Chris: Well, I’m glad you asked Jeffrey. So, of course, if you’re a leader in an enterprise and this is something that is interesting to you, you can send me an email, firstname.lastname@example.org and I’m happy to schedule a call and figure out whether the approach that I’m taking is something that could be a fit for you and your team, your organisation. But I’m also, for the first time ever, taking some of this work and offering it in a public way. So I usually do this with leadership teams within an enterprise. And, you know, like sometimes I can talk about that. Like I’ve done a bunch of work with Microsoft, helping them create a culture of innovation in their legal department, which is this really interesting, kind of like socio technical problem. And I get to talk about that work publicly sometimes.
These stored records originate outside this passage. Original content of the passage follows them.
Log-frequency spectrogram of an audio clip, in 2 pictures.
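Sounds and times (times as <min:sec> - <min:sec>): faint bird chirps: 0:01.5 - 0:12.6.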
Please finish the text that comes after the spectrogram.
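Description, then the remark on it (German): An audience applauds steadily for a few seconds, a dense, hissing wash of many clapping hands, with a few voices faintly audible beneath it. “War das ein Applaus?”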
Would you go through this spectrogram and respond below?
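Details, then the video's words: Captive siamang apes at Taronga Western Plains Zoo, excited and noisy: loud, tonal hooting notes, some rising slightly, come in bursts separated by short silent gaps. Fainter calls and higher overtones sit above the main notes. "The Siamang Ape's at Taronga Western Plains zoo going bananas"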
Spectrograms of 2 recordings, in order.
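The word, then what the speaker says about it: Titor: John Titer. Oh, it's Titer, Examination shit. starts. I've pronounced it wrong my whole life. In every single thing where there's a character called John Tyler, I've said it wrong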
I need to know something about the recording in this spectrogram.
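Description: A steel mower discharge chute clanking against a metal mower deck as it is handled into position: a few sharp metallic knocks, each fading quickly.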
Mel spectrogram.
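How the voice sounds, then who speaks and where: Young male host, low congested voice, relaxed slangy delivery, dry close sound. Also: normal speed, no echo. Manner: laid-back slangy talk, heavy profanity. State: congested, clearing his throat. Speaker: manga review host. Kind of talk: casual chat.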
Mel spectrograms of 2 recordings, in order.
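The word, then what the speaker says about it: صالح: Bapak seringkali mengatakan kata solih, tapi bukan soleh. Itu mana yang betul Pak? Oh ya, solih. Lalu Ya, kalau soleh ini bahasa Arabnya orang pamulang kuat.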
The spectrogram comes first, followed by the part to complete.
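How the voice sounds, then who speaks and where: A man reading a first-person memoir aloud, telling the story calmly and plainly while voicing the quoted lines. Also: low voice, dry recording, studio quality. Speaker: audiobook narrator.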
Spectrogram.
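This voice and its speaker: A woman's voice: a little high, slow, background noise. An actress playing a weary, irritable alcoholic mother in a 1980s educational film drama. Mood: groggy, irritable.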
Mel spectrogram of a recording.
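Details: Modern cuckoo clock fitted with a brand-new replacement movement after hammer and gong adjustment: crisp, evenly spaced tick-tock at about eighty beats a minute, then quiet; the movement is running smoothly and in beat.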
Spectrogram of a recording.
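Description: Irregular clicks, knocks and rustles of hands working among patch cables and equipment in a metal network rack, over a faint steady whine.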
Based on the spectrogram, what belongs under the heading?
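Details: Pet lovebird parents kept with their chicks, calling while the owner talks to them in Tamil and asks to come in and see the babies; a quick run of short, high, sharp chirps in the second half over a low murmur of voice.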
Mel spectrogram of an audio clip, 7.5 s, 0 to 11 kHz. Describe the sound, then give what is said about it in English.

But for the first time, I’m actually doing a public course where people can learn about this. And that, of course, actually starts with a free webinar, which I guess we marketing people call a masterclass these days.
Jeffrey: That sounds great, a masterclass on impossible problems.
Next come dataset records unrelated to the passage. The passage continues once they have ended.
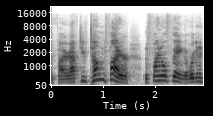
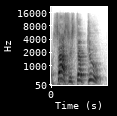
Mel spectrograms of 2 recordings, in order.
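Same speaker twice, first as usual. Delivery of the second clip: sassy call; 6 semitones higher, 3 dB louder than usual. Pretend. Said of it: "The sassy way".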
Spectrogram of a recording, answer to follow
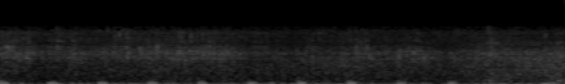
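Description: Muffled rush of breaking surf, heard through a body-worn camera, with regular low thumps about three a second.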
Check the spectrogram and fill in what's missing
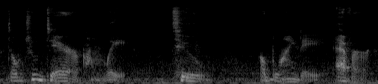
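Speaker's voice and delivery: hushed warning. Real, not acted. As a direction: mutter it as a stern private warning. Stern aside scolding a late date.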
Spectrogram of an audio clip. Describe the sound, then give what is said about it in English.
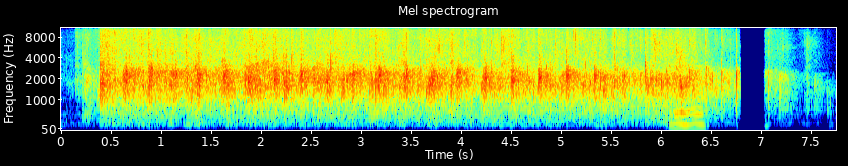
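Sustained applause from a sizable audience welcoming Professor Robert Bernasconi at an evening event of a continental philosophy research center in Nijmegen, the Netherlands. The applause is steady and fairly loud for several seconds, then tapers off abruptly near the end with a brief voice at the close. “So please give a warm welcome to Professor Robert Bernasconi.”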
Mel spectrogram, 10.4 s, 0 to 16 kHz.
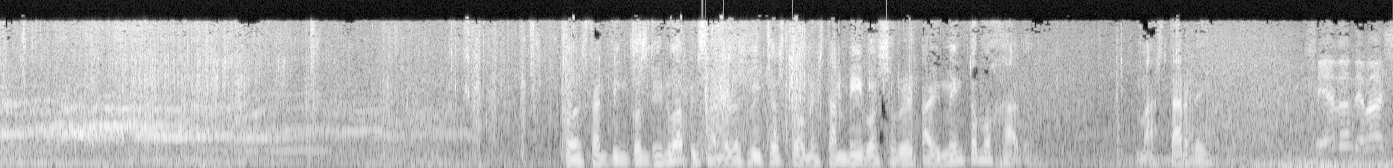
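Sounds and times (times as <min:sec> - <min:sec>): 
loud tire squeal: 0:00.0 - 0:03.8
speech: 0:04.2 - 0:10.4.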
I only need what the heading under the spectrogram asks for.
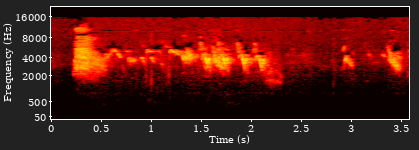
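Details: Common starling, Eifel, Germany: a loud harsh note opens a short burst of warbling chatter and whistles, followed by a few faint chirps.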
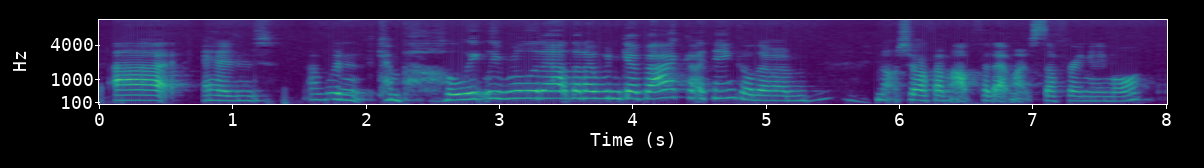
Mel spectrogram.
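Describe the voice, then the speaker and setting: A woman with an Australian accent speaks at a fairly quick pace and fairly high pitch, her intonation lively. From Western Australia. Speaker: ultrarunner. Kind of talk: interview.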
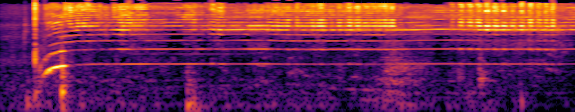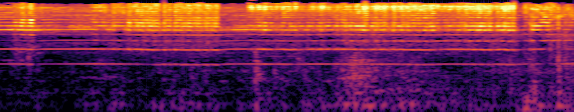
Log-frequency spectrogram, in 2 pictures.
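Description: Electric rotary tool handpiece with a small file bit spinning up to a steady high whine, grinding on a hearing aid shell to clean away dried instant glue around the faceplate. It cuts off shortly before the end.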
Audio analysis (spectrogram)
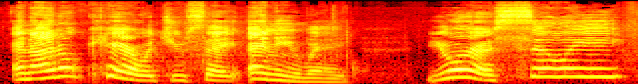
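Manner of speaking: high, loud backtalk, rising to a taunt; defiant child. A narrator's reading. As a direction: sass the grown-up. Edith talks back, calls him silly.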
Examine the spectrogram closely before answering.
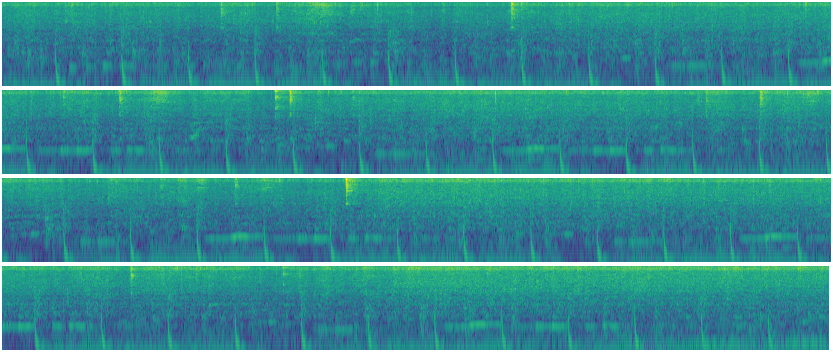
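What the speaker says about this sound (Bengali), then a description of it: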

Chris: A masterclass on impossible impossible problems. Yeah. So it’s on July 7th at 6:00 p.m. U.K. time, 1:00 p.m. Eastern time. And that’s 10:00 a.m. Pacific Time, which is where I am in Seattle. And we’re going to put a link in the show notes for you to go and read a little bit more about it, register, it’s free. I’m going to be talking about how to solve impossible problems and kind of giving some practical tools and then also giving an overview of the course that I’m offering, which is going to start in mid-July and be this kind of mix of content and group work and one on one coaching as well. So I’m really excited about it. You know, for me, I talk a lot about helping leaders sit with the unknown and embrace the unknown. And I also kind of try to do that myself. This is the first time I- I’ve taught this material a bunch and a lot of different contexts. But this is the first time I’m doing a launch like this to a public community. So there’s a lot of sitting with the unknown for me right now. And I am really excited about it.
Jeffrey: Right, and I’m excited, too. I’ve been enjoying your work, not just the book, but your podcast. And I’m looking forward to the webinar and very happy to share with people. So thank you so much today for coming in and telling us about your approach to two impossible problems.
Chris: Well, you’re welcome. And I mean, you guys know how great I think your stuff is, how much I like talking with you about how much I like cooking stuff up with you. Yeah. So stay tuned. I hope to continue this conversation to continue this, this partnership. So I’m really excited.
Squirrel: Fantastic. And we like having Chris on it and we know that our listeners always respond really well, so do get in touch with Chris. All the information you’ll need is in the show notes. And of course, if you have questions and comments for us, you know where to find us. That’s at Conversationaltransformation.com. Videos and email and Twitter and you name it, it’s probably on there. So we’d love to hear from you there. And we’ll see you next Wednesday for something equally exciting and interesting as solving impossible problems. Thanks, Jeffrey.
Jeffrey: Thank you, Squirrel.